Its also interesting that the Tories have used Screen West Midlands to get these bloggers together. I guess they must be local leaders in new media as opposed to Tory supporters. It’s important to find a local group such as this you need to convene a group of the local blogerati.

10 out of 10 for effort, would love to get reaction from the Brummie bloggers as to what actually happens. Those taking part will include Dave Harte, Podnosh and

Bluffers’ guide to journalism?

Thursday, September 25th, 2008 by Jon Clements

Budding journalists and people writing for journalists (that’s you, PR people) could do worse than read the Guardian’s writing guide to journalism out today.

The introduction by columnist and former Times editor, Simon Jenkins, is a must-read for anyone tasked with communicating news via the written word.

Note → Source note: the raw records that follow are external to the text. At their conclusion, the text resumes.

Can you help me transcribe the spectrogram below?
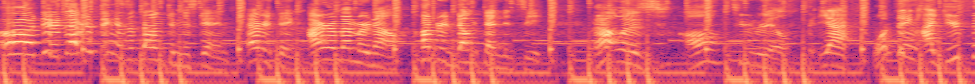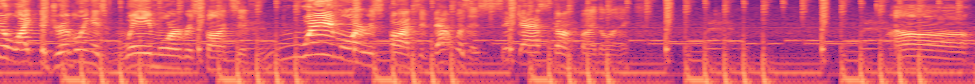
oh, dude, everything is a dunk in this game. Everything. I remember now. 100 dunk tendency. That was all too real. Yeah, one thing, I do feel like the dribbling is way more responsive. Way more responsive. That was a sick-ass dunk, by the way. Oh.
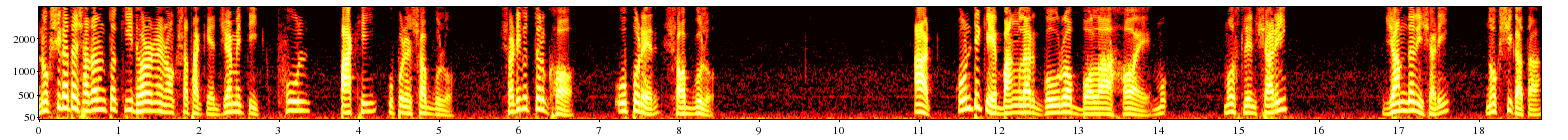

He recalls a “ferocious sub editor” at The Times who would – after a reading a draft report – pose the million dollar question: “What is it you are really trying to tell me?”. Exactly what PR people should be thinking before they lay a hand on a keyboard.

Great tips for crafting a great story include:

– make every paragraph a single idea.

– Make nouns and verbs the workhorses of each sentence.

– Delete all adjectives and adverbs unless absolutely essential.

– Never use sloppy words, such as “interesting”.

– Begin every story with who, what, when and where.

But excellent writing – a skill which Jenkins sees as deplorably absent in today’s society – is the lesser part of the journalist’s armoury; the signs of the natural reporter are curiosity, the desire to communicate experiences, cunning and the gift to narrate. As he says, there is “no substitute for the person who saw it happen”, which opens the door for what we now know as citizen journalists.

When I hear colleagues talking about “the press release” or even truncated to “the release”, I shudder. A press release is merely a tool, a medium for the really important element: the story – that is what journalists are looking for.

Maybe that’s pedantic. Maybe I should’ve been a sub editor.

About Jon Clements

Jon Clements is a Chartered PR consultant specialising in B2B PR, corporate and marketing communications and is the founder of Metamorphic PR. Connect at: JonClements ''

Is The Inde Still Independent?

Wednesday, September 24th, 2008 by Mark Hanson


Is it me or do newspaper revamps seem to come round more regularly these days? I do like a good redesign, it means freshness even if regular readers bombard the letters pages with complaints about not being able to find the Obituaries column.

The Independent relaunched this week and Roy Greenslade, the doyen of reviewing these things, critiques here

The editorial penned by new editor, Roger Alton, on page 2 of yesterday’s launch edition made much of the new colour presses that will churn out the Inde from now on. There’s also reference to the use of photography to make stories come alive.

Could this be the same Roger Alton who has told one of his section editors that he can no longer commission photography because the paper can’t afford it? This particular journalist is now reduced to begging product providers to embellish stories with images in return for favours in the section.

So despite all the fanfare is the Inde still Independent?